» What to work on
What is needed is the exact text of each line in the listing below from the one with "Language: Hindi" up to and including the one with "Synthetic transcription (broad, by", and no pictures.

» Data listing

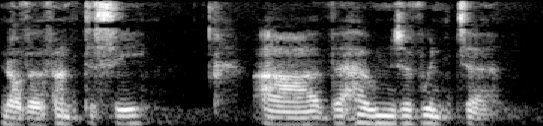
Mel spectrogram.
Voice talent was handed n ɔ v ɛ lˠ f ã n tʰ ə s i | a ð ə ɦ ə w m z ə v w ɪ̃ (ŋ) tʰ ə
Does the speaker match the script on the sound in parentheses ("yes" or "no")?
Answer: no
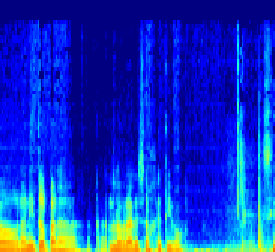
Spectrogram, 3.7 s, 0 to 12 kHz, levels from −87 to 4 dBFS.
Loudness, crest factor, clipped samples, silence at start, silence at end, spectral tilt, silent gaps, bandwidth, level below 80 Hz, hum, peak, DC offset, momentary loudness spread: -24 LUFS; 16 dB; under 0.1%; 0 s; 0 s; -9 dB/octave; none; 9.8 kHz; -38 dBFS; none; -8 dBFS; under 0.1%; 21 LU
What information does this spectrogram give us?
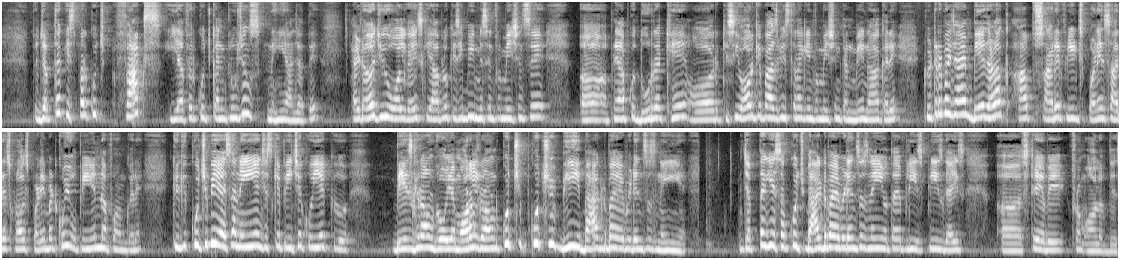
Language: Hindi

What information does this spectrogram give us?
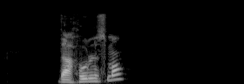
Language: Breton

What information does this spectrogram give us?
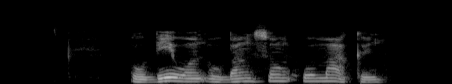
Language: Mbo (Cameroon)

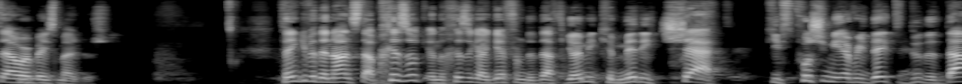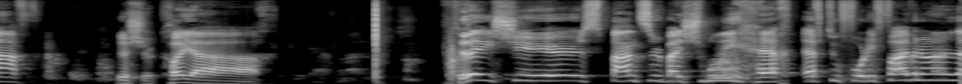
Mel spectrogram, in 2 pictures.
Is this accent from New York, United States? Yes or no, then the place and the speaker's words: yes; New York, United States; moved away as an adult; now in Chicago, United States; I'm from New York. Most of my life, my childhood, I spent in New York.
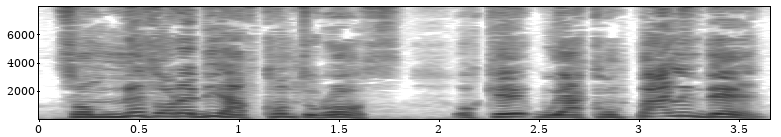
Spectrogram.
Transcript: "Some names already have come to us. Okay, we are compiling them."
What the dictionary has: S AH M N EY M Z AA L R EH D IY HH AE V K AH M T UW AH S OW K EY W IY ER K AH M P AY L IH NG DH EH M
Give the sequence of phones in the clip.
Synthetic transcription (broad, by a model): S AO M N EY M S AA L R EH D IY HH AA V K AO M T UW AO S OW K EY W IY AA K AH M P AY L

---

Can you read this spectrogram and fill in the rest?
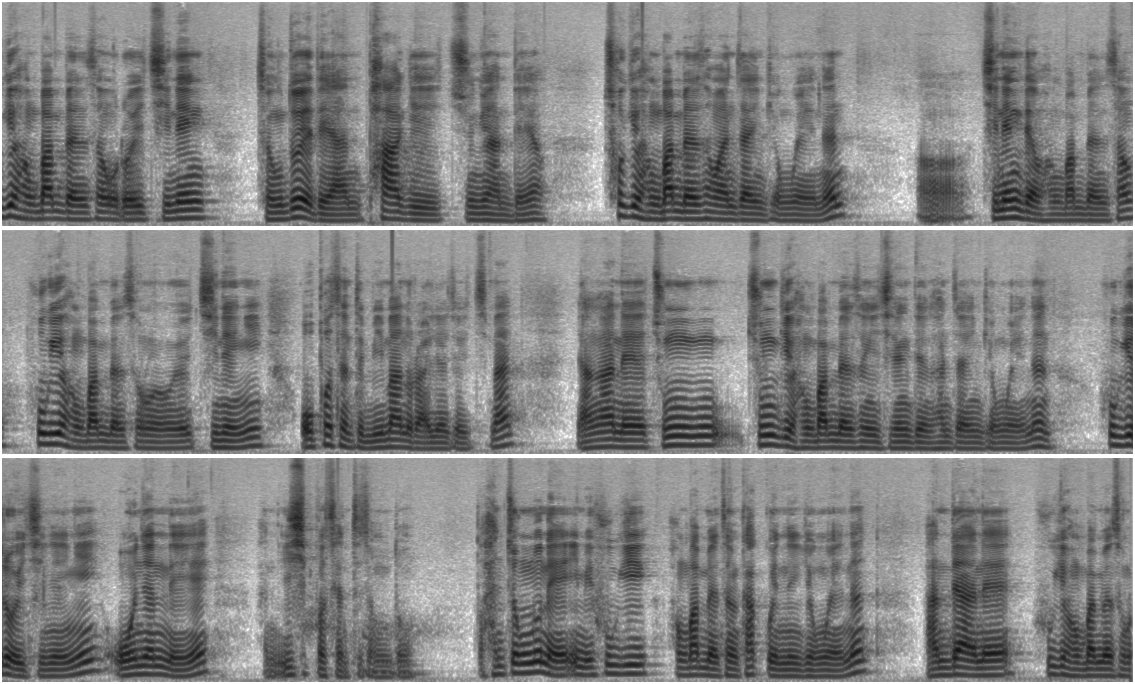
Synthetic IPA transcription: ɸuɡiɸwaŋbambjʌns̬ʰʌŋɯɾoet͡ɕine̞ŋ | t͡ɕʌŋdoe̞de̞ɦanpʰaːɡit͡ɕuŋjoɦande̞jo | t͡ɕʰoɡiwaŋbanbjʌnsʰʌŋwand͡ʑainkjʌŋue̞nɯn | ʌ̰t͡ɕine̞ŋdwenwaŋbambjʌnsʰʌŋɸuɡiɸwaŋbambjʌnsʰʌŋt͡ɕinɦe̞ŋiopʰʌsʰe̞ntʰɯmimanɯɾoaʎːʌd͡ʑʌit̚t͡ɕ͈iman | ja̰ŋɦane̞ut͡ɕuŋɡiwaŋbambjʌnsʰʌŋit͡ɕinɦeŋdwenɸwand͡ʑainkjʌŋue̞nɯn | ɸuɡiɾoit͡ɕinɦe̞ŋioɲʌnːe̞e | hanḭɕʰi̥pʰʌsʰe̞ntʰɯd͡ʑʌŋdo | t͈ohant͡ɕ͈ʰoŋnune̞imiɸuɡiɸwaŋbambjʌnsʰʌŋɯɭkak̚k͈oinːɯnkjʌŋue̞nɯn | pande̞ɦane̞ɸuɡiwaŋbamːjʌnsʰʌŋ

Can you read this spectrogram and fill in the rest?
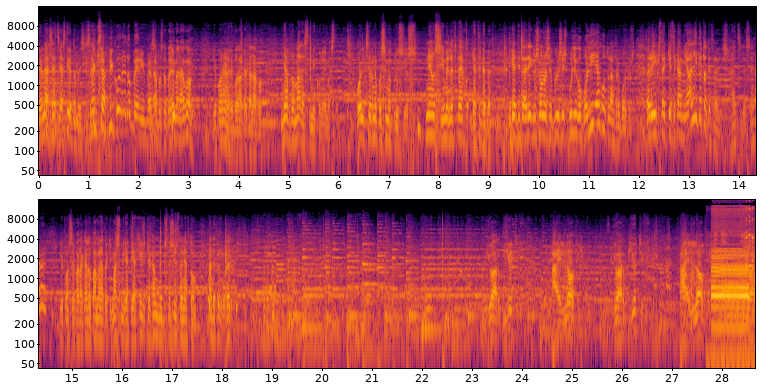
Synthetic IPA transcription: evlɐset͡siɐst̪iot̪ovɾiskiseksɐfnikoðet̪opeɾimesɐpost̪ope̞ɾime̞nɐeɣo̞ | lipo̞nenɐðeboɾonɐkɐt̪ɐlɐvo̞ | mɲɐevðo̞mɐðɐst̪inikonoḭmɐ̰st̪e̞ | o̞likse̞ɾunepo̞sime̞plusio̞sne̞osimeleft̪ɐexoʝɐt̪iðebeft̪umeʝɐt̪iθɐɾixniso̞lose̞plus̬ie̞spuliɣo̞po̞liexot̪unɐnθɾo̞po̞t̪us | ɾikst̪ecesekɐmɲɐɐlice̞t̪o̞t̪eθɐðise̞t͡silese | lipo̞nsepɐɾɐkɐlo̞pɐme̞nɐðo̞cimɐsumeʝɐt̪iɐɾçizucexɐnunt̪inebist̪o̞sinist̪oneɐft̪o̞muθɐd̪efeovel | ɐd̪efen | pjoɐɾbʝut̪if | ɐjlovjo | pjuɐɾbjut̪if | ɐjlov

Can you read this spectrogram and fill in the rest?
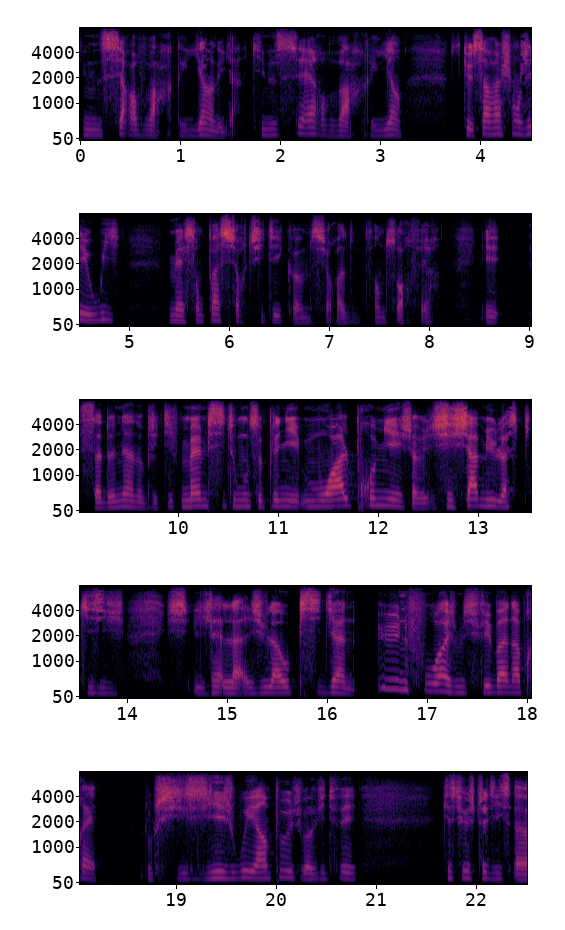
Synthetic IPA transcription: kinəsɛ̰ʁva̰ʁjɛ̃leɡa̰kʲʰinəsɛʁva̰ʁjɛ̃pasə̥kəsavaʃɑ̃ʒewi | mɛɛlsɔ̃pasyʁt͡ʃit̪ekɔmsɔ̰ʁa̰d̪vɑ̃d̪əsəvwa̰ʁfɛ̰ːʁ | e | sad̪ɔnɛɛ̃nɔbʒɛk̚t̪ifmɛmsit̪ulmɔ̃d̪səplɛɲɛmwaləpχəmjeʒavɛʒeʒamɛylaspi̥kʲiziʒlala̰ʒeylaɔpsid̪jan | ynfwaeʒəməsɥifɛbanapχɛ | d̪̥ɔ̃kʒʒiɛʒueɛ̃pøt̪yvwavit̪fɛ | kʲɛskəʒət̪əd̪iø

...

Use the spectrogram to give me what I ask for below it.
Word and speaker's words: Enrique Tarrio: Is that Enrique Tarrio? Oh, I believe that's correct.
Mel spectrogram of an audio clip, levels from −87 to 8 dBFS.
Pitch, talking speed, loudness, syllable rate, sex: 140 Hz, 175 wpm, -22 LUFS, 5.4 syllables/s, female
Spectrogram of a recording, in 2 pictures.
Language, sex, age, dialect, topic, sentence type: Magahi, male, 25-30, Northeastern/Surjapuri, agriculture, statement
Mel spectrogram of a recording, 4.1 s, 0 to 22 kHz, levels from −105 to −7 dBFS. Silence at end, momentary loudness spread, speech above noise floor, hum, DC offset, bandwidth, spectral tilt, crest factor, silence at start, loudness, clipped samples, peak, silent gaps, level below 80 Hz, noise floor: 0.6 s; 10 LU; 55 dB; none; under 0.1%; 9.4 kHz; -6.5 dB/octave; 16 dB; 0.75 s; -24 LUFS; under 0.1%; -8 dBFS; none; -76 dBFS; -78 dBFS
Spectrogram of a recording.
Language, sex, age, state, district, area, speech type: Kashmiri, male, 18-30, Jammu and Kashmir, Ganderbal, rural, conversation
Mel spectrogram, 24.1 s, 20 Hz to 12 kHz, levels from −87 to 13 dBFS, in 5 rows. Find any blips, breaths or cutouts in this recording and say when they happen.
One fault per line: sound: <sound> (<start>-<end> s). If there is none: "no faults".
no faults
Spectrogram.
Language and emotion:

» Result of the exercise
Language: Hindi

What information does this spectrogram give us?
Language: Breton

What information does this spectrogram give us?
Language: Mbo (Cameroon)

Mel spectrogram, in 2 pictures.
Is this accent from New York, United States? Yes or no, then the place and the speaker's words: yes; New York, United States; moved away as an adult; now in Chicago, United States; I'm from New York. Most of my life, my childhood, I spent in New York.
Spectrogram.
Transcript: "Some names already have come to us. Okay, we are compiling them."
What the dictionary has: S AH M N EY M Z AA L R EH D IY HH AE V K AH M T UW AH S OW K EY W IY ER K AH M P AY L IH NG DH EH M
Give the sequence of phones in the clip.
Synthetic transcription (broad, by a model): S AO M N EY M S AA L R EH D IY HH AA V K AO M T UW AO S OW K EY W IY AA K AH M P AY L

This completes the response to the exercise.